Kind, generous, and genuine. Those are just a few simple words to describe a man with a huge heart. Chet Curtis. He was known by most as a legendary Boston news icon, but to my wife I, he was a cherished friend who always had something positive to say about everyone and everything. He had a unique quality of making everyone around him feel like they were a close friend and he showed sincere interest in everyone's lives. Chet was an inspiration. He guided me through numerous career and personal decisions. He was a beloved friend with a fatherly-like quality. Each time my wife and I got together with him, he wanted to take us on a plane ride somewhere, such as lunch in Maine or Nantucket. Or, a ride on his boat, or a visit to his Fort Lauderdale home. We'll always remember Super Bowl Sunday 10 years ago today when he took us for a flight to Nantucket for lunch. Janet and I had only been dating about 8 weeks at the time and to Chet's offer of a 'pee-bag, just in case', she said, "Thanks, but if it comes to that, I'd rather land." When we were engaged almost a year later, Chet was the very first person we told - even before our own families. We adored him. He flew himself to our wedding on Nantucket but due to a developing haze in the sky, he was concerned of his flight back to Hanscom so had to depart early before taking the mike to sing for us. It was one of the last flights he took before he turned in his wings to become the captain of his boat Anchor Away. Chet was a man who lived life and never let his celebrity get ahead of him. He was approachable and affable to all. Like his revered peers, Tom Ellis and R.D. Sahl, Chet epitomized who journalists once were and should still be - trustworthy, accurate, and respectful. He is, and will continue to be, sorely missed not only by Janet, myself, and all who loved him, but also by those who long for the lost era of true journalistic reporting.

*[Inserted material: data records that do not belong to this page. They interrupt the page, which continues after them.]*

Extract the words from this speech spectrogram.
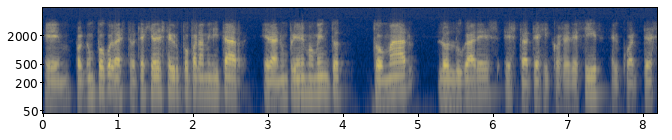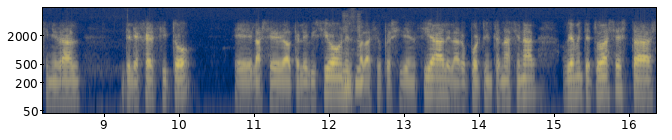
eh, porque un poco la estrategia de este grupo paramilitar era en un primer momento tomar los lugares estratégicos, es decir, el cuartel general del ejército, eh, la sede de la televisión, el palacio presidencial, el aeropuerto internacional. Obviamente todas estas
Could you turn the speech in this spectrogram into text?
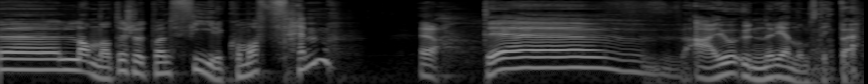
eh, landa til slutt på en 4,5. Ja. Det er jo under gjennomsnittet.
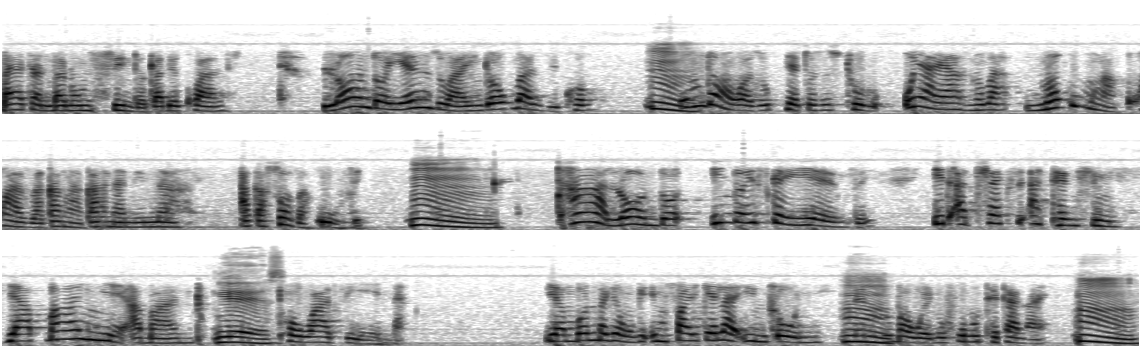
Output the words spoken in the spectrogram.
bayathanda uba nomsindo xa bekhwazi loo nto yenziwa yinto yokuba zikho mm. umntu ongakwazi ukuthetha osisithulu uyayazi noba nokuba ungakhwaza kangakanani na akasoza kuve mm. qha loo nto into isike iyenze it attracts i-attention yabanye abantu yes. towards yena yambona uba ke ngoku imfakela iintloni mm. lento uba wena ufuna uthetha naye mm.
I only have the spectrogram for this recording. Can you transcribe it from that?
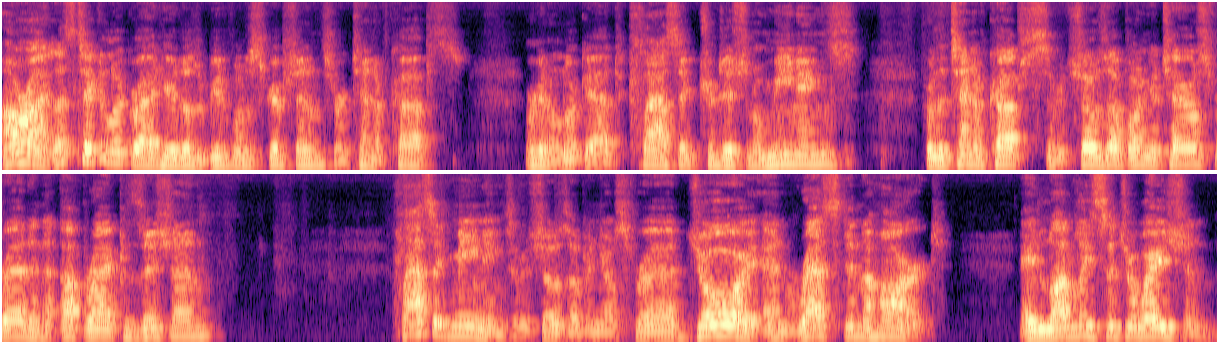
All right, let's take a look right here. Those are beautiful descriptions for Ten of Cups. We're going to look at classic traditional meanings for the Ten of Cups. If it shows up on your tarot spread in the upright position. Classic meanings, if it shows up in your spread. Joy and rest in the heart a lovely situation,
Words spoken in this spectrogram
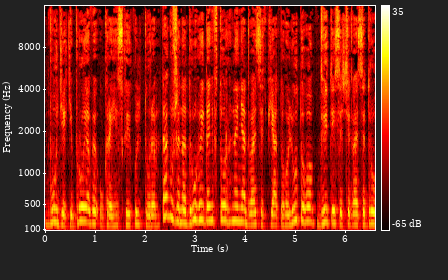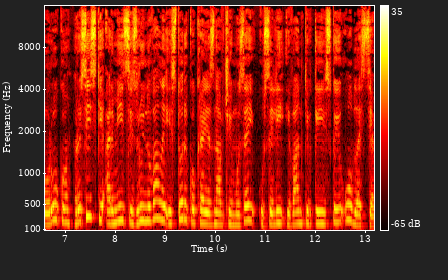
будь-які прояви української культури. Так вже на другий день вторгнення, 25 лютого 2022 року, Росія Російські армійці зруйнували історико-краєзнавчий музей у селі Іванків Київської області,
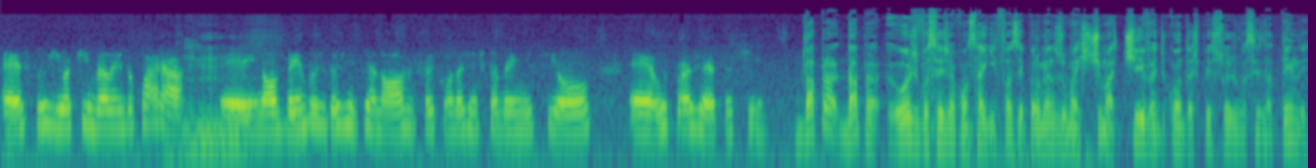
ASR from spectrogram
é, surgiu aqui em Belém do Pará. Hum. É, em novembro de 2019 foi quando a gente também iniciou é, o projeto aqui. Dá para, dá pra, hoje vocês já conseguem fazer pelo menos uma estimativa de quantas pessoas vocês atendem?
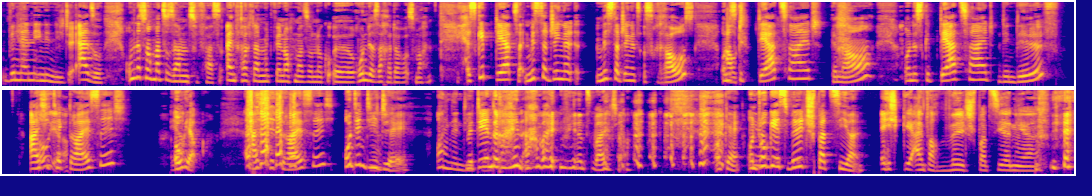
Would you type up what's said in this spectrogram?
Wir nennen ihn den DJ. Also, um das nochmal zusammenzufassen, einfach damit wir nochmal so eine äh, runde Sache daraus machen. Es gibt derzeit, Mr. Jingle, Mr. Jingles ist raus und Out. es gibt derzeit, genau, und es gibt derzeit den Dilf, Architekt Oh ja. 30, oh ja, Architekt 30 und den DJ. Und den DJ. Mit den dreien arbeiten wir jetzt weiter. Okay, und du gehst wild spazieren. Ich gehe einfach wild spazieren hier.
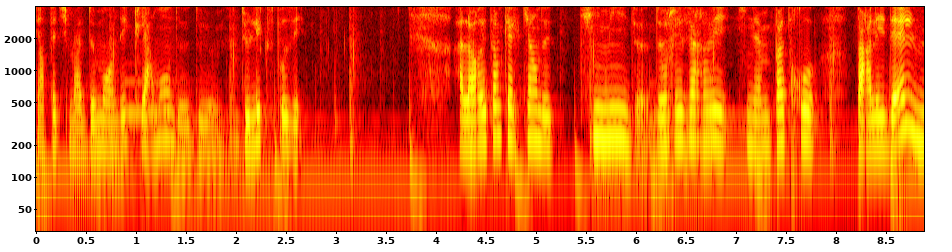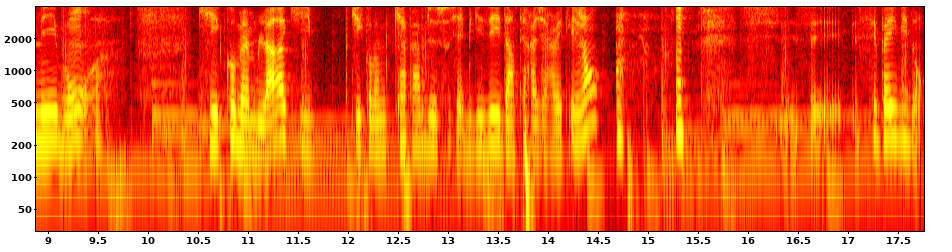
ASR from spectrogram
Et en fait, il m'a demandé clairement de, de, de l'exposer. Alors, étant quelqu'un de timide, de réservé, qui n'aime pas trop parler d'elle, mais bon, qui est quand même là, qui, qui est quand même capable de sociabiliser et d'interagir avec les gens, c'est pas évident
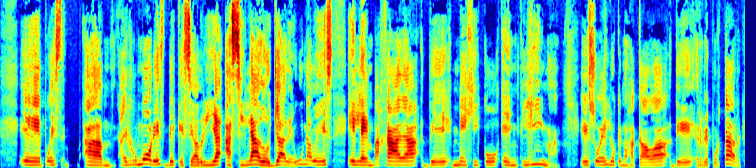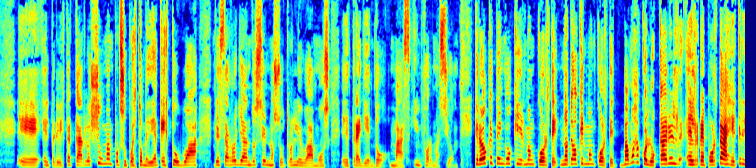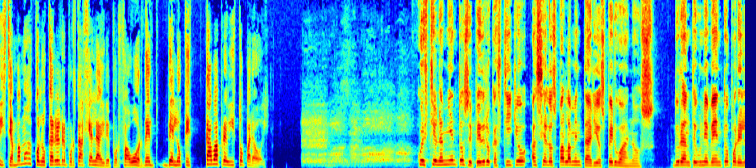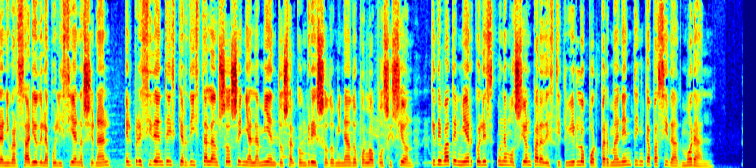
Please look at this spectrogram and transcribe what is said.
pues hay rumores de que se habría asilado ya de una vez en la Embajada de México en Lima. Eso es lo que nos acaba de reportar eh, el periodista Carlos Schumann. Por supuesto, a medida que esto va desarrollándose, nosotros le vamos eh, trayendo más información. Creo que tengo que irme a un corte. No tengo que irme a un corte. Vamos a colocar el, reportaje, Cristian. Vamos a colocar el reportaje al aire, por favor, de lo que estaba previsto para hoy. Cuestionamientos de Pedro Castillo hacia los parlamentarios peruanos. Durante un evento por el aniversario de la Policía Nacional, el presidente izquierdista lanzó señalamientos al Congreso dominado por la oposición, que debate el miércoles una moción para destituirlo por permanente incapacidad moral.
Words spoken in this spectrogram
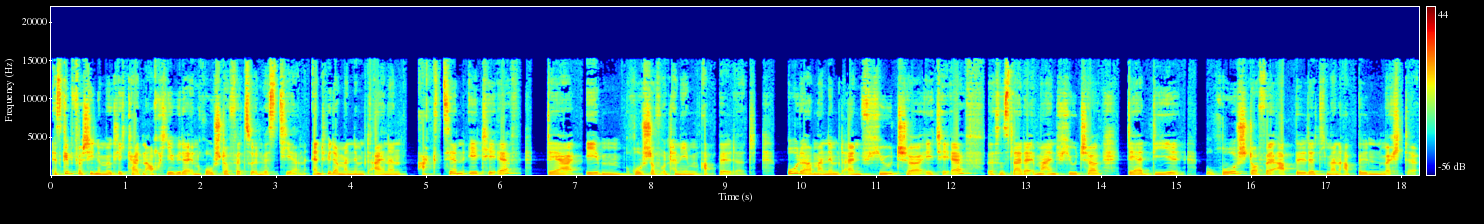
Es gibt verschiedene Möglichkeiten, auch hier wieder in Rohstoffe zu investieren. Entweder man nimmt einen Aktien-ETF, der eben Rohstoffunternehmen abbildet. Oder man nimmt einen Future ETF, es ist leider immer ein Future, der die Rohstoffe abbildet, die man abbilden möchte.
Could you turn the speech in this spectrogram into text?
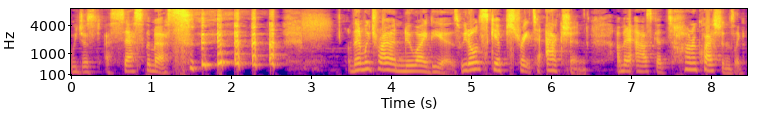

Here is a 9 minute montage of that most memorable day. We flew from Hanscomb to Nantucket and back. It was this iciest winter since 1978, and is similar to this winter, just not quite as cold. You may recall, later the same day, the Patriots won Super Bowl XXXVIII over the Panthers in a last second Adam Vinatieri Field Goal.
Tim & Janet Kelley February 4, 2014